Sorn Chai restaurant is a small unremarkable looking restaurant located right in the heart of the old city, just across from Tha Phae gate. It’s the kind of place that expats living in Chiang Mai and frequent visitors to the city have probably walked past dozens of times without even noticing it. I’m writing this post to tell you to take notice—the food here is seriously good, and acts as a wonderful introduction to northern Thai food.
I visited Sorn Chai restaurant on two separate occasions recently, and the quality of the food is exceptional. Sorn Chai serves simply wonderful Northern Thai food that leaves you wanting more. It’s the kind of place that knows what it’s good at—so it limits the amount of dishes on offer. This is in stark contrast to so many Thai restaurants in Chiang Mai that stuff 25 to 30 dishes on the same menu, and don’t cook any of them to a notably good standard.
It’s telling that so many of the the best Thai restaurants in Chiang Mai specialize in no more than 5-10 dishes. Anyway, onto the grub, because that’s what you’re here to read about. When you rock up to the place, you’ll notice a glass cabinet, behind which are large silver bowls filled with three different dips and salads.
Laab Khua (Offal Salad)

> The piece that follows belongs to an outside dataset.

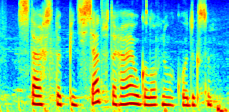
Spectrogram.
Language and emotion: Russian, neutral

What I really fell in love with at Sorn Chai restaurant is their laab khua, which has is the northern Thai version of the popular Thai salad, laab. Except in this part of the country, laab tastes completely different; it’s bold and intense. It’s made with offal—which is the innards of a pig. That sounds off-putting, but trust me, it’s delicious.
The laab khua at Sorn Chai has a peppery, smoky, and spicy, taste to it, and the addition of roasted chilis gives it a wonderful nuttiness. The offal itself adds a delicious flavor, reminiscent of black pudding, an ingredient familiar to U.K and Irish readers. In contrast to a traditional laab, the northern Thai food version doesn’t use lime juice, so it tastes completely different. The consistency is perfect for dipping some sticky rice into it. In fact, that’s how laab khua should be eaten. Check out the pic below. Looks yum, right?
Sorn Chai also serves a delicious sai oua, which is Chiang Mai’s speciality pork sausage. Sai oua is a spicy, slightly sour sausage with complex undertones of lemongrass, coriander, and turmeric. It’s really good, and the two smiley ladies at Sorn Chai restaurant do a wonderful job of it.
The final dish I recommend is nam prik ong. This chili dip, or nam prik, comes with minced pork and a heavy tomato flavor, with a chili kick thrown in for good measure. The taste is almost reminiscent of a bolognese sauce actually, but with an added element of funkiness from shrimp paste. Again, this dip is another prime candidate for some sticky rice action along with some dipping some healthy veg in the sauce. If the previous pics haven’t whetted your appetite enough, check this out! Yum!
You’ll probably need rudimentary Thai to order food here. Pointing at your desired dish and smiling is always an option, but a little Thai goes a long way. The word ao, prounounced, like the ow in how, means “I want”. So you can say, ao laab kua, which means “I want laab kua”.
For an introduction to northern Thai food in Chiang Mai cooked by two friendly sisters who know what they are doing, you should definitely check this place out. A Google Map link is below. And let me know your thoughts in the comments. Happy eating!
Google Map link to Sorn Chai restaurant Chiang Mai: https://goo.gl/maps/LPK5sj9v1qG2